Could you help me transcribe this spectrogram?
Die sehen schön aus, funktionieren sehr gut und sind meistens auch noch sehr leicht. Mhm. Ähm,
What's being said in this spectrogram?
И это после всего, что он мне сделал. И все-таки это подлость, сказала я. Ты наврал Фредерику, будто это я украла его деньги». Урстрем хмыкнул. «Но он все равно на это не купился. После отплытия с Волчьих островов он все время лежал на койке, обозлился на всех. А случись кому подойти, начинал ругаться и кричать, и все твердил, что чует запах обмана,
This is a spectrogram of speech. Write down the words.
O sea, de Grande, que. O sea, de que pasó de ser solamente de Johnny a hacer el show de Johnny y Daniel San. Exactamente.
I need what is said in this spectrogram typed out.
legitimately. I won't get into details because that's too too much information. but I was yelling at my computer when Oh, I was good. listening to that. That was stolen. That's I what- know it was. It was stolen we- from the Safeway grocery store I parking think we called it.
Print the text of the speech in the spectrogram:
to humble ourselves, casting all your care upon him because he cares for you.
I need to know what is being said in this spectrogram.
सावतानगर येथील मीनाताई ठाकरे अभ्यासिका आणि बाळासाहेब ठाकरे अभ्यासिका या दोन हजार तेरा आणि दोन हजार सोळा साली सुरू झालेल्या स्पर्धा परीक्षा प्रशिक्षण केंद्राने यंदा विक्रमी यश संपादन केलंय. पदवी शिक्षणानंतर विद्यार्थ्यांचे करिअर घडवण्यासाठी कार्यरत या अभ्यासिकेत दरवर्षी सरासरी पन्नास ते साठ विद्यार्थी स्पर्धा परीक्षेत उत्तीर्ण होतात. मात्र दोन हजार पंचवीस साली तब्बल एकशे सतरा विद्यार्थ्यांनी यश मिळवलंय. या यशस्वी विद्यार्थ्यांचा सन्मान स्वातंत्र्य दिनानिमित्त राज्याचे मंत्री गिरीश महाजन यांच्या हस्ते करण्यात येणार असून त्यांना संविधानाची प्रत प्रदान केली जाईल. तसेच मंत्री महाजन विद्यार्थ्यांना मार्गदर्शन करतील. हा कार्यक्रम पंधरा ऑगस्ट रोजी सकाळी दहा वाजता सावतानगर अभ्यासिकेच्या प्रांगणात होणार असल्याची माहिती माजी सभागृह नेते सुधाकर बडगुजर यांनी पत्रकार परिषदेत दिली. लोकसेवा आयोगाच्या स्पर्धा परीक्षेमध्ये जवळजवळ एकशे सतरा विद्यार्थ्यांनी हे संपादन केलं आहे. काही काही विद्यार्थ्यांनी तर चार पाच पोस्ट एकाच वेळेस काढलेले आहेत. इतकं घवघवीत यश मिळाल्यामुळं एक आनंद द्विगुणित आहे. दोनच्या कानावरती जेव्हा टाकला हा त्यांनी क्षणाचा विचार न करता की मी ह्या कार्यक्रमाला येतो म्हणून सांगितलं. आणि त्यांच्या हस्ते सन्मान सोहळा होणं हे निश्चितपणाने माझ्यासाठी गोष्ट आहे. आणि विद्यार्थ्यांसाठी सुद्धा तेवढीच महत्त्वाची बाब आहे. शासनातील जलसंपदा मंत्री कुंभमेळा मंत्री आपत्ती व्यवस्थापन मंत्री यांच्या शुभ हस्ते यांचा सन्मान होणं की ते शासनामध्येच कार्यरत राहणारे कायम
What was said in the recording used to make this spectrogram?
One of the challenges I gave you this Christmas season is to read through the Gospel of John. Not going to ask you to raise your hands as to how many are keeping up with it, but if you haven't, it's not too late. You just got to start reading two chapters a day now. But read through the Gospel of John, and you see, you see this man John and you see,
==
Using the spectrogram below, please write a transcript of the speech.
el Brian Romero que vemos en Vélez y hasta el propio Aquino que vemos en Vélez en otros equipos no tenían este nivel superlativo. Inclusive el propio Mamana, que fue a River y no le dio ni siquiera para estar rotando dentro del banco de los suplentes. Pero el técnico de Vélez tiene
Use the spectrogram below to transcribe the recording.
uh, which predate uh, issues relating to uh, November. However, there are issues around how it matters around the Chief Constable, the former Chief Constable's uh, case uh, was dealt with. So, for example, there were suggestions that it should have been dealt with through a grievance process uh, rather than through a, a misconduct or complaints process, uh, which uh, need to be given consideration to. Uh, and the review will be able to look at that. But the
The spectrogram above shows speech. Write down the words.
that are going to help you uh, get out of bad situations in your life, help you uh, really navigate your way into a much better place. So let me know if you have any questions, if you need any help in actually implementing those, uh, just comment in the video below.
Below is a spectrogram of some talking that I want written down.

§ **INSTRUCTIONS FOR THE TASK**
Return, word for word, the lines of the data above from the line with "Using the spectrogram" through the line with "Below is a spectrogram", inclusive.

§ **TASK ANSWER**
Using the spectrogram below, please write a transcript of the speech.
el Brian Romero que vemos en Vélez y hasta el propio Aquino que vemos en Vélez en otros equipos no tenían este nivel superlativo. Inclusive el propio Mamana, que fue a River y no le dio ni siquiera para estar rotando dentro del banco de los suplentes. Pero el técnico de Vélez tiene
Use the spectrogram below to transcribe the recording.
uh, which predate uh, issues relating to uh, November. However, there are issues around how it matters around the Chief Constable, the former Chief Constable's uh, case uh, was dealt with. So, for example, there were suggestions that it should have been dealt with through a grievance process uh, rather than through a, a misconduct or complaints process, uh, which uh, need to be given consideration to. Uh, and the review will be able to look at that. But the
The spectrogram above shows speech. Write down the words.
that are going to help you uh, get out of bad situations in your life, help you uh, really navigate your way into a much better place. So let me know if you have any questions, if you need any help in actually implementing those, uh, just comment in the video below.
Below is a spectrogram of some talking that I want written down.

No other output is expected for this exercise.